"There is a healing well on an island in Loch Maree, which was used for curing lunacy as late as the nineteenth century. Coins and nails, as well as pieces of cloth and rag, were hammered into the trunk of a nearby oak tree. Oak trees were believed to be sacred, and may have reflected a pre-Christian belief.
Loch Maree, one of the most beautiful lochs in Scotland, is also the site of a chapel and remains of a burial ground, which are believed to have been founded by St. Maelrubha, although there also appear to have been older pagan traditions associated with the site. Bulls were sacrificed here, as they were at Applecross, and later the custom was associated with St. Maelrubha's day, 21 April."
Another legend connected with the island is a Romeo and Juliet-esque yarn, of a local girl and a Viking Prince. They got married and lived in a tower on the island. They were very happy but the prince's Viking friends needed him back on the longboat. The couple hatched a plan involving black and white flags that would be displayed on his return to indicate whether they were dead or alive. When the prince sailed back he flew his white flag. But his princess had devised some daft method of testing his feelings, involving pretending to be dead. You can guess the rest. They're supposed to be buried on the island.

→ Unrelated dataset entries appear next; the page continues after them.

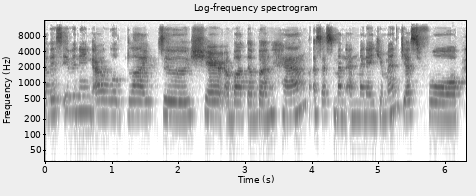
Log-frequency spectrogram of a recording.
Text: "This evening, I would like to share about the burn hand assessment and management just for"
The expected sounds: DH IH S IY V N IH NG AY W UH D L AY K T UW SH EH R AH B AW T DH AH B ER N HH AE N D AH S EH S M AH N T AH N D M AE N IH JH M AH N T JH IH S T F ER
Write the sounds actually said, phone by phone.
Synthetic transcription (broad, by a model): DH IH S IY V N IH NG AY W UH D L AY K T UW SH EH R AH B AW T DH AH B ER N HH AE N AH S EH S M AH N T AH N M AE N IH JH M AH N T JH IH S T F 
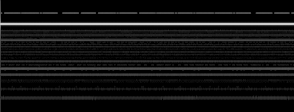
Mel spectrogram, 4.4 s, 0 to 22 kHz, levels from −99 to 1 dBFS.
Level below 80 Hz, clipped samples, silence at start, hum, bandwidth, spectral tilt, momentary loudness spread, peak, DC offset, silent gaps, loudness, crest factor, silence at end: under -90 dBFS; under 0.1%; 0 s; none; 14.5 kHz; 10 dB/octave; 0 LU; -8 dBFS; under 0.1%; none; -9 LUFS; 4 dB; 0 s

Told at length in 'Gairloch in North west Ross-shire' by John Dixon (1886).